UNABLE to stand the levity of the party joyously dancing onto the stage, petulant Richard bursts a balloon and, making a condom joke, flings the flaccid piece of rubber into the audience. It’s as clear a sign of which way this production is going to go as you could hope for. Winter of discontent meets summer season.
And it has to be said that the funny box stays open right the way through what turns out to be a fair old romp. This is a Richard who, between the business of performing a catalogue of ruthless murders, eschews no opportunity to get a laugh.
A stream of audience-inclusive asides and eye-rolling comic takes ensues, with – it has to be acknowledged – Richard not the only character responsible. All are in on the fun in Gregory Doran’s surprisingly light but always engaging production.

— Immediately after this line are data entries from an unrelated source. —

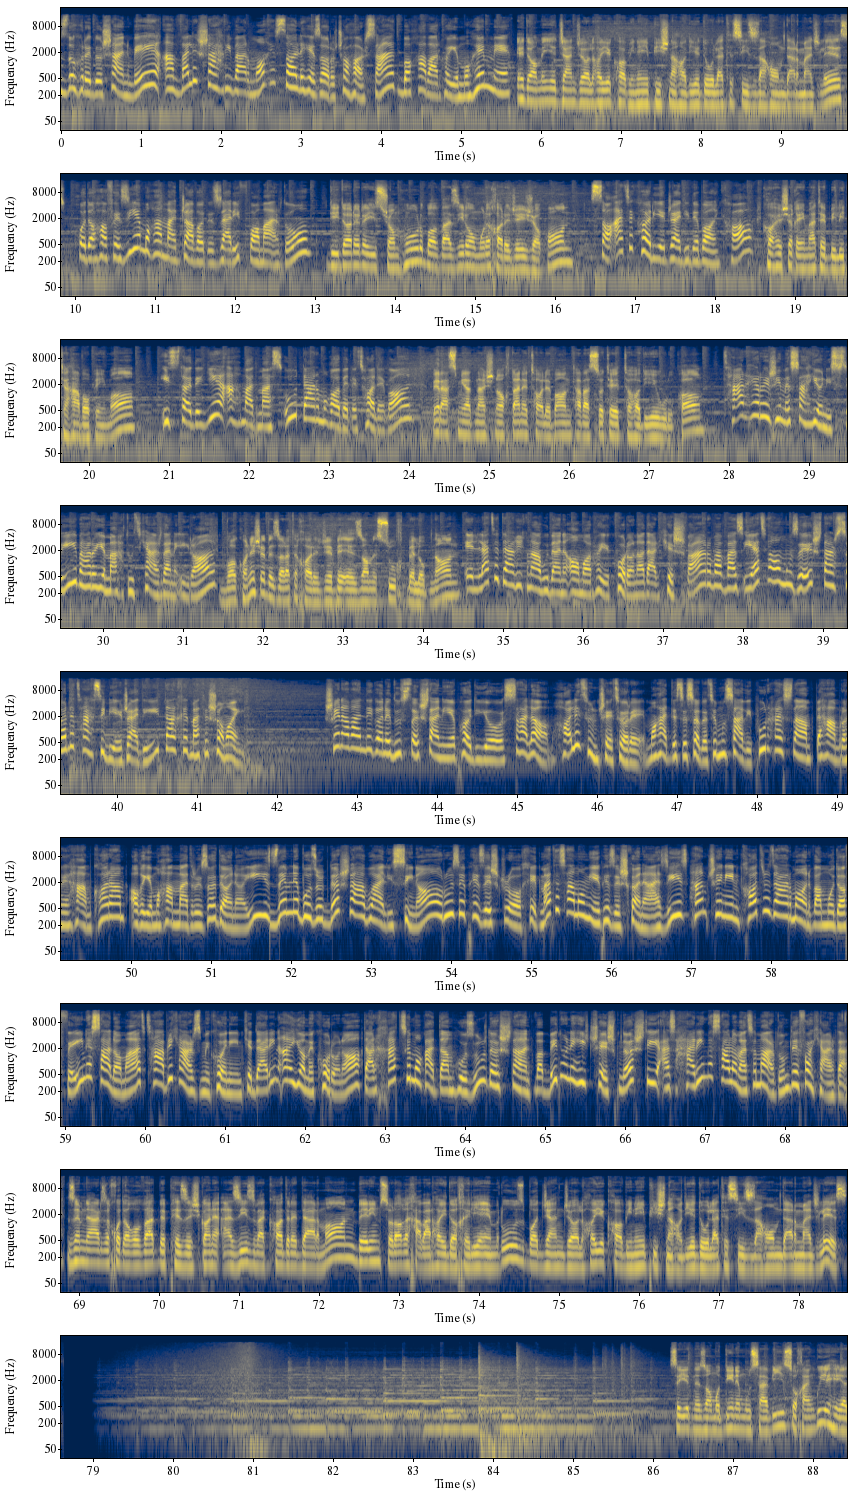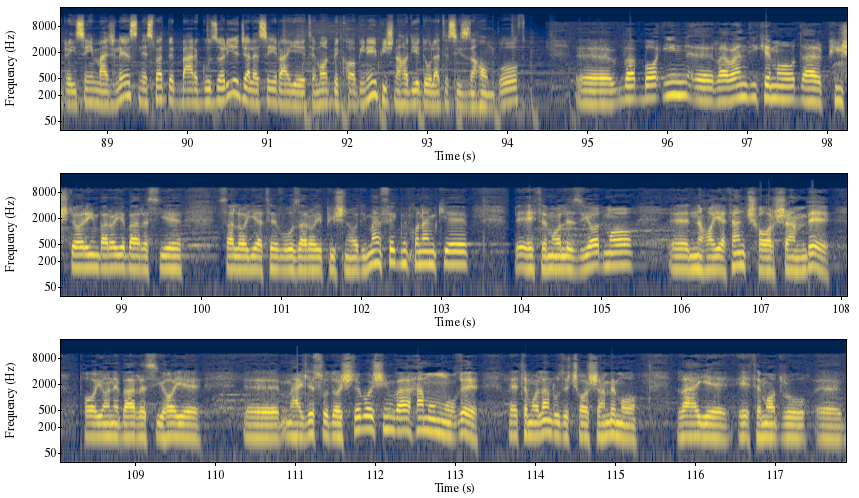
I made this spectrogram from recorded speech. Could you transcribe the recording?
ظهر دوشنبه اول شهریور ماه سال 1400 با خبرهای مهم ادامه جنجال های کابینه پیشنهادی دولت 13 در مجلس. خداحافظی محمد جواد ظریف با مردم. دیدار رئیس جمهور با وزیر امور خارجه ژاپن. ساعت کاری جدید بانک ها کاهش قیمت بلیت هواپیما. ایستادگی احمد مسعود در مقابل طالبان. به رسمیت نشناختن طالبان توسط اتحادیه اروپا. طرح رژیم صهیونیستی برای محدود کردن ایران. واکنش وزارت خارجه به اعزام سوخت به لبنان. علت دقیق نبودن آمارهای کرونا در کشور و وضعیت آموزش در سال تحصیلی جدید در خدمت شماییم. شنوندگان دوست داشتنی پادیو سلام. حالتون چطوره؟ محدث سادات موسوی پور هستم. به همراه همکارم آقای محمد رضا دانایی ضمن بزرگداشت ابو علی سینا روز پزشک رو خدمت تمامی پزشکان عزیز همچنین کادر درمان و مدافعین سلامت تبریک عرض می‌کنیم که در این ایام کرونا در خط مقدم حضور داشتند و بدون هیچ چشم داشتی از حریم سلامت مردم دفاع کردند ضمن عرض خدا قوت به پزشکان عزیز و کادر درمان بریم سراغ خبرهای داخلی امروز با جنجالهای کابینه پیشنهادی دولت سیزدهم در مجلس. سید نظام الدین موسوی سخنگوی هیئت رئیسه مجلس نسبت به برگزاری جلسه رأی اعتماد به کابینه پیشنهادی دولت سیزدهم گفت. و با این روندی که ما در پیش داریم برای بررسی صلاحیت وزرای پیشنهادی. من فکر می‌کنم که به احتمال زیاد ما نهایتا چهارشنبه پایان بررسی های مجلس رو داشته باشیم و همون موقع احتمالا روز چهارشنبه ما رأی اعتماد رو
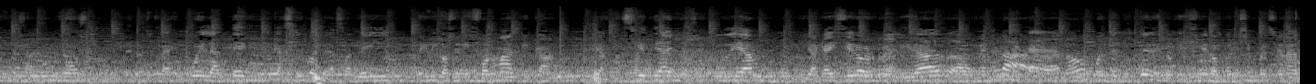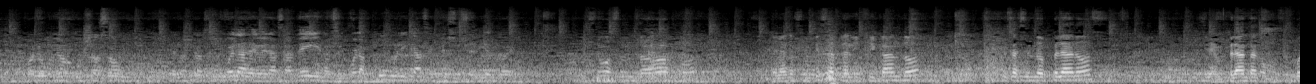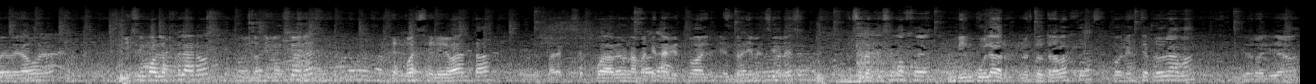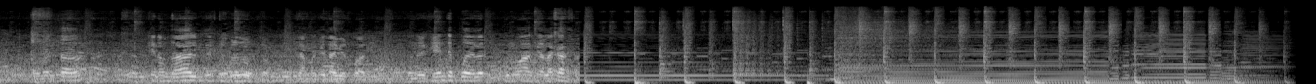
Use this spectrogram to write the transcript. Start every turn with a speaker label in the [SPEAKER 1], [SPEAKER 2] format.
[SPEAKER 1] alumnos de nuestra escuela técnica 5 de la SATI, técnicos en informática, que hasta 7 años estudian y acá hicieron realidad aumentada, ¿no? Cuenten ustedes lo que hicieron, pero es impresionante, me pone muy orgulloso de nuestras escuelas de Verazate y en las escuelas públicas esté sucediendo esto.
[SPEAKER 2] Hicimos un trabajo en el que se empieza planificando, se empieza haciendo planos en planta como se puede ver ahora. Hicimos los planos, las dimensiones, después se levanta eh, para que se pueda ver una maqueta virtual en tres dimensiones. Lo que hicimos fue vincular nuestro trabajo con este programa de realidad aumentada que nos da este producto, la maqueta virtual, donde el cliente puede ver cómo va a quedar la casa.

Down the years there have been many celebrated portrayals of Shakespeare’s creation of pure malevolence, remorselessly scheming and climbing to the top job on the still-warm bodies of so many victims. None, it has to be said, made the journey to hell with such bonhomie and skittish joy as this performance from Arthur Hughes.
Plots to incriminate the innocent, slaughter inconveniently placed children or force non-consenting women and girls into bed come across as mere ruses. This is no murdering king, this is just the prankster royal.
It’s great fun but what’s lost is the underlying menace and any chance of delving into the question of where the spur, or possibly even the justification, for such vile deeds springs from. It’s all just a very clever, very costly game. As the final battle approaches Richard snappishly even stomps his foot like spoilt child when told a supposed ally has changed allegiance and fled.
As a result it’s left to the women, powerless witnesses to such casual butchery, to provide gravitas and that they certainly do. Kirsty Bushell, Claire Benedict and the excellent Minnie Gale all turn in convincing performances of grief-stricken family members unable to stop the murderous juggernaut. In many productions these scenes seem secondary to the more important high drama elsewhere. Here they provide a welcome counterweight and the majority of the debate.
A strong cast, moody soundtrack and the RSC’s perennial policy of having every entrance performed at a gallop keep the action flowing nicely.
The production under the design of Stephen Crimson Lewis is very sparsely staged. There’s plenty of height at the back that’s not used. Towering over the stage is a vast stone cenotaph that has no clear purpose until the last few scenes of the whole play when it becomes the screen for a sharply-observed comment about the nature of pro-war media propaganda and then as the focal point for a single wreath commemorating the raft of victims direct or indirect from this conflict.
Equally impressive is the choreographing of the doomed Richard’s battle eve dream. Having the ghosts of his victims then form the horse which carries him into battle before disappearing is inspired. It’s a well-timed surprise of which there could perhaps have been more.
But the biggest surprise of this production lies in the huge gap between the debate the controversial build-up suggested would happen and the absence of any actual hoo-hah at all. Any possibility that this production would be a profound statement about the merits, indeed necessity, of a disabled actor playing the disabled king simply didn’t materialise.
This was a very creditable, very likeable performance by a fine actor steering things as far away from heavy political points as it’s possible to get.